Al-Qaeda leaders have started to admit that the lack of funding is adversely affecting the organisation's operations and its ability to absorb a large number of recruits.
In an interview with the Jihadi Media Elite last July, al-Qaeda leader Sheikh Attiyat-Allah (also known as Atiyah Abd al-Rahman al-Libi) said that "due to the lack of funds", al-Qaeda - as well as the Taliban - "lack the capacity to absorb large numbers (of Mujahideen) ". He complained that "those in this nation who have money are delinquent in donating it."
A month earlier, Abu al-Yazid (Sheikh Saeed al-Masri) repeatedly referred not just to the shortage of funds, but acknowledged that "the leaders do not have the ability to prepare men for jihad," adding that "a lot of planned operations are on hold due to lack of funds."

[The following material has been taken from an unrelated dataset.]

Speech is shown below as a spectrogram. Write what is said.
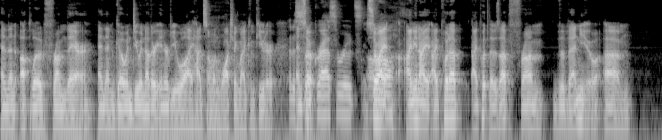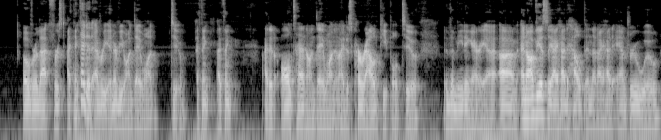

Abu al-Yazid, a founding member of al-Qaeda and a former member of the Shura Council, was believed to be the organisation's financial chief. He admitted to a shortage of funds for jihad in Afghanistan in several statements made in recent years.
In June of 2009, in a statement produced by the "al-Taefa al-Mansura Network" and distributed by al-Fajr Media Centre, al-Qaeda's online network, Abu Al-Yazid addressed the Turkish people, saying, "We are experiencing a severe shortage of funds in the Afghan theatre", and "the waning of operations is due to lack of funds."
Abu al-Yazid said in an interview with "As-Sahab" in May 2007 - in response to a question about the needs of jihad in Afghanistan - that the primary need is financial support and that although the "Taliban Mujahideen" number in the thousands, they lack the finances to conduct operations.
There are many other indications that al-Qaeda is encountering financial difficulties.
In an interview distributed last June by the Centre for Media Communication (a jihad media entity that appears to be tied specifically to the Afghan– Pakistani jihad), Abdel Majid Abdel Majid, said to be a member of the Shura Council of al-Qaeda in Afghanistan, urged Muslims to make contributions for jihad, warning that God will judge those who are delinquent in providing the funding needed by the Muslim nation to confront what he described as the richest powers on earth.
Additionally, "As-Sahab" distributed a video tape last July depicting an attack launched in Afghanistan, "in retaliation" for the killing of leaders of the "Islamic State of Iraq", featuring a figure referred to as the "martyr" Lukman al-Makki (from the Arabian Peninsula), who gave a testimonial in the video on "the financial necessities required to wage jihad".
Al-Makki implored Muslim merchants, saying, "Jihad is in dire need of your support and your efforts. Do not fail jihad."
Also last July, al-Qaeda leader Abu Yahya al-Libi appeared in a video distributed by As-Sahab to remind al-Qaeda supporters that continuing jihad is difficult due to many factors, including "lack of funds".